May 14, 2020 By Erin Backeberg
I became pregnant with my first child in late July 2017. Everything about this pregnancy seemed normal, healthy, and routine. I didn’t have morning sickness, or gain excess weight. I passed the gestational diabetes test and was measuring on track. I did have my fair share of annoyances: crazy heartburn, trouble sleeping, hormonal acne, terrible upper rib pain on the left side. But everything looked, felt, and seemed like a normal pregnancy. Until it wasn’t.

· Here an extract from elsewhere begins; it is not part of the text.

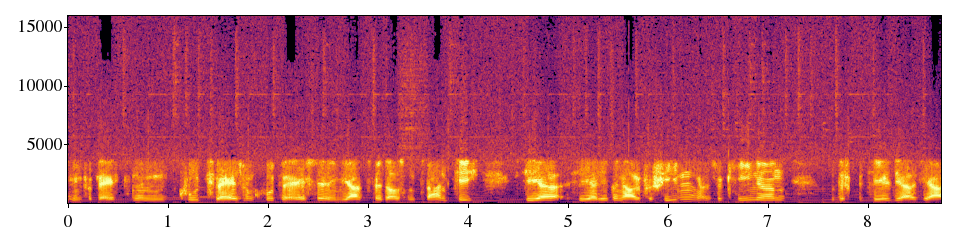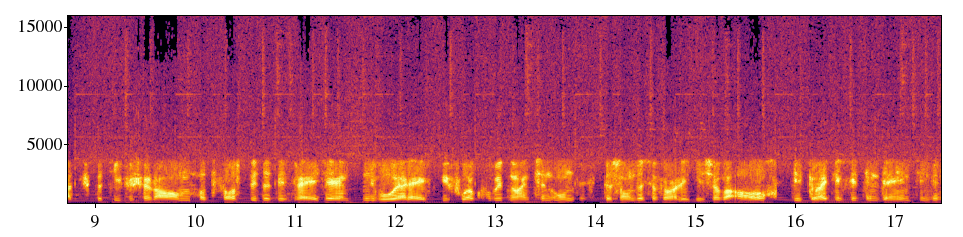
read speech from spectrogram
im Vergleich zu den Q2 und Q3 im Jahr 2020 sehr, sehr regional verschieden. Also China oder speziell der asiatisch-pazifische Raum hat fast wieder das Reiseniveau erreicht wie vor Covid-19 und besonders erfreulich ist aber auch die deutliche Tendenz in den,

On my due date, May 3, 2018, I felt horrible. I figured that’s how every soon-to-be mom felt right before giving birth. I knew I had my 40 week appointment at 5:00, so I sat on the couch and tried to make myself comfortable. In the waiting room at the hospital, the nurse came out, took one look at me and rushed me up to the Birth Center. They hooked me up and I was having 2 minute long contractions, 5 minutes apart. They told me I was staying to have a baby! I feel silly that I had no idea I was in labor. The contractions didn’t feel like what I expected “contractions” to feel like.
Now in my birthing suite, I took a bath, bounced on a medicine ball, walked around, and puked… Some time passed and as I’m laying in bed the midwife comes in and tells me my blood work came back with some weird news. My blood platelet count was extremely low, which meant no epidural. I was shocked. I didn’t even know this was a thing!? An epidural had been my birth plan all along. This had to be a joke. Two nurses, a midwife and a doctor all tried to feel my cervix and couldn’t, so morphine was out too. I tried to play it cool but I was freaking out. Later they came in and asked me how long it had been since I last peed. I had no idea. Three catheters in and out later I was starting to get a little worried. This was not going like I thought it would. But does it ever?
I remember the doctor coming in late that night and saying, “Erin you have HELLP syndrome. It’s very serious and you need to have the baby. Your blood pressure is high. Your liver and kidneys are shutting down. You’re going to have an emergency c-section.” At the moment, I was honestly a little relieved because that meant I didn’t have to push out a baby unmedicated. Ha!
After what felt like hours (didn’t emergency mean super fast?!) the doctor came back in and said as a team they decided they weren’t comfortable doing my surgery at the hospital. I live in a fairly rural area and the small hospital was afraid they wouldn’t have the blood needed if there were complications. The doctor had only ever seen HELLP syndrome one other time, during his residency. So, they shipped me down to Madison, WI in an ambulance, around 3:00 AM, during a thunderstorm. My wonderful midwife rode down with me, as my husband had to follow behind in our vehicle with our bags. I still cannot imagine him making that drive alone.
Once we arrived at the hospital, I was sent into a new room and our parents met us there. My husband had called them on the way down. I was sent into surgery and I truly believed this would be the end to all of the issues, but it was only the beginning.
Our son, Easton, was born at 6:20 AM on May 4, 2018. He weighed 9 pounds, 14 ounces and was 22 inches long. After the c-section, I had severe hemorrhaging. I ended up needing three full blood transfusions and platelet counts. I aspirated into my lungs. I did not react well to the anesthesia and fought them taking the intubation tube out terribly. I was in the ICU for two days and sadly don’t even remember meeting my son for the first time. Easton was in the NICU having issues related to regulating his blood sugars.
After 4 days in the hospital, the three of us were sent home. We are now all happy and healthy. When I think about Easton’s arrival into the world, I am so incredibly grateful for the team of doctors, midwives, and nurses that advocated for our family and for me. I don’t think we would be here if they hadn’t.
After weeks of nightmares, phantom pain of an IV burning, of my twice-a-day alarm reminding me to take my BP medication, I remember crying to...ReadMore